In the Dodd-Frank Act, Congress mandated that the SEC consider raising the bar for all stockbrokers and registered investment advisers (“RIAs”). The Commission responded with a recommendation that all stockbrokers and RIAs be held to a fiduciary’s standard of care.

The uniform standard proposed by the SEC, states:

The standard of conduct for all brokers, dealers, and investment advisers, when providing personalized investment advice about securities to retail customers (and such other customers as the Commission may by rule provide), shall be to act in the best interest of the customer without regard to the financial or other interest of the broker, dealer, or investment adviser providing the advice.

RIAs have been held to this standard for a long time. In California and several other states stockbrokers are held to a fiduciary’s standard of care which imposes a duty on the broker to act in the highest good faith. The law in California is rooted in a case decided in 1968 and somehow the markets have continued to function.

Notwithstanding, many in the financial services industry strongly oppose any type of uniform standard that would hold a stockbroker to a fiduciary’s standard of care or require a stockbroker to exercise good faith as regards their public customers. Why?

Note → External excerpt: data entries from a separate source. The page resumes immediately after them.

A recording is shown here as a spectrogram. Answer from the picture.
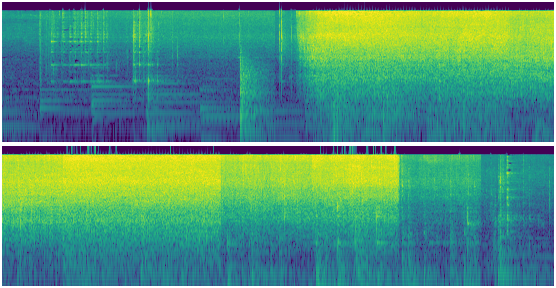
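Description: Tempering for sambar sizzling hard in hot oil in a stainless steel kadai: shallot tempering mix, curry leaves and chopped shallots frying while a wooden spoon stirs. The sizzle starts sharply about four seconds in and cuts off about ten seconds later, with a few light clinks of spoon on pan.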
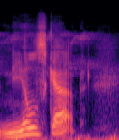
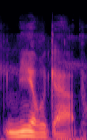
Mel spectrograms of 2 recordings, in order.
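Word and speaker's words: Neel Gap: And Bill explained to me that the official pronunciation and spelling is Neal Gap without the S.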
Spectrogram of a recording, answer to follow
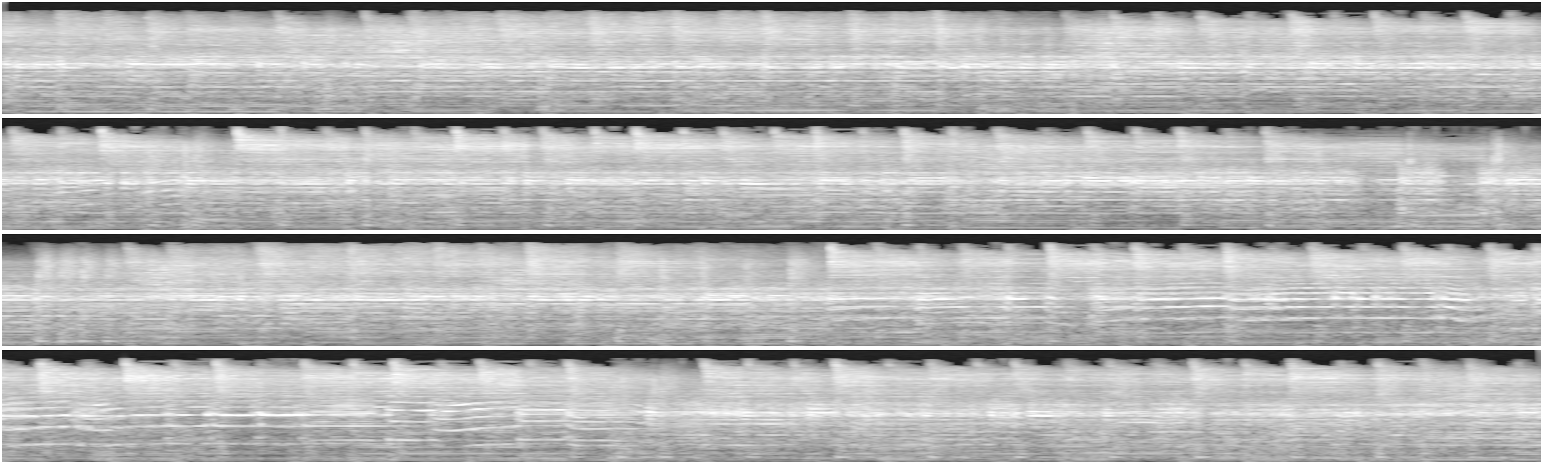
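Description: Live rock band playing loud amplified instrumental rock: distorted electric guitar, bass guitar and drum kit. From about twenty seconds in, a higher lead line bends up and down in pitch over the band.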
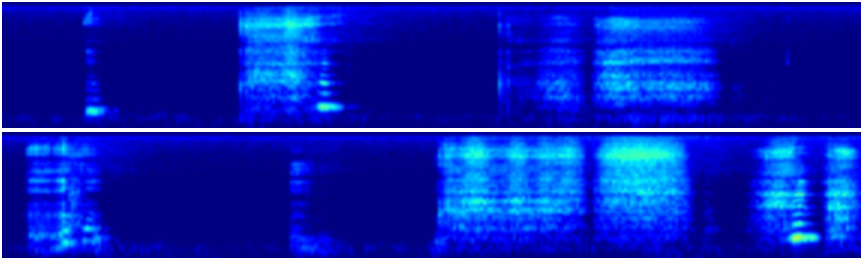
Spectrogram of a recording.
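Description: A woman's breathy gasps and sighs come as a series of short, airy inhales and exhales separated by silences, soft and uneven in rhythm.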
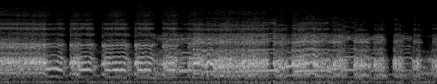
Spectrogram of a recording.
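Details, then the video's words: Hens and a cockerel cluck in quick bursts, stacked harmonic notes repeated about three times a second over a constant murmur of other birds in the flock. "World of Sound: (Cockerel and Hens)"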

If you are older like I am and practiced law in New York back in the day, you might remember when lawyers who were acting as trustees of their client’s money were likewise held to a fiduciary’s standard of care. At the time there was a “legal list” of investments that were appropriate for a fiduciary’s consideration. This list was very restrictive and strategies like using margin were prohibited.

The standard was modernized to the “prudent man rule” and later the “prudent investor rule” which were more ambiguous than the legal list and gave trustees and other fiduciaries a little wiggle-room. Prudence would still not find a fiduciary investor in the commodities markets or purchasing purely speculative investments.

A fiduciary would have a difficult time justifying the recommendation of speculative  investments in any event. Fiduciaries are expected to protect and to preserve the assets that are being entrusted to them.

Speculative investments frequently offer stockbrokers much higher commissions than investments that are less risky. Under a fiduciary standard, stockbrokers would certainly have difficulty arguing that they were putting their clients’ interests first when they were recommending a speculative investment that paid them an 8% or higher commission.

Perhaps that is the point that the SEC was trying to make when it said: “without regard to the financial or other interest of the broker, dealer, or investment adviser providing the advice.”  A stockbroker who recommends speculative investments to an average customer just to earn a little more commission would fit squarely within this rule.

A stockbroker necessarily implies to the customer that every investment they recommend is in the customers’ best interest. By refusing to adopt the standard, the industry is saying that it reserves the right to recommend investments that are not in the customers’ best interest just because the industry can make a little more money.

Whether the final rule will continue to allow stockbrokers to put their own interests before their customers’ interests remains to be seen. Perhaps the Commission will opt for full disclosure and require stockbrokers to disclose that one of the factors supporting any recommendation of a speculative investment is the fact that the investment pays higher commission.

Probably not.